Ammonia is a dangerous substance and can stay in the air for approximately one week.

Certainly, it is fatal in sufficient quantities and interacts with the skin. It can also cause lung damage.

Although widely used in refrigeration, it has been banned in Canada since 1999. This is due to its toxic nature.

Join the Thai News forum, follow Thai Examiner on Facebook here
Receive all our stories as they come out on Telegram here
Follow Thai Examiner here

Further reading:

Threat from contaminated fruit and vegetables from China part of a wider problem facing the kingdom

Bank of Thailand holding strong against quite a strident push by the PM for more populist economics 

Property market glut sees minister’s call for supports in the face of the central bank’s ongoing credit crunch

Prime Minister Srettha still doggedly pushing his less than popular and legally perilous Digital Wallet plan

Digital Wallet plan blown out of the water by corruption body on Tuesday warning of illegality

Srettha outlines Digital Wallet as his government begins to flounder with a faltering economy and confusion

Economy is in troubled waters with fears for both exports and foreign tourism as 2023 winds down

Thailand faces an economic future of low growth despite Srettha’s plans because of a darker world

Another dip for the baht or are economic danger signals flashing for both Thailand and the world?

Bank of Thailand boss appears critical of the new government’s policy initiatives on the economy

Economy tanks as demand for loans surges with an acute credit crisis and falling export output reducing growth

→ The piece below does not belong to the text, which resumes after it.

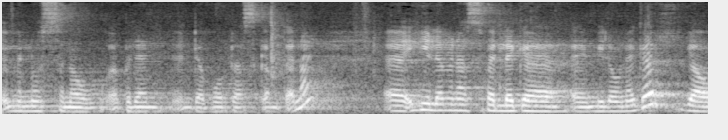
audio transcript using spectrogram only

Concerns over household debt rising as banks report marginally lower non-performing loans

Thailand preparing for a soft landing as ‘cracks’ open up in the Chinese economy says bank chief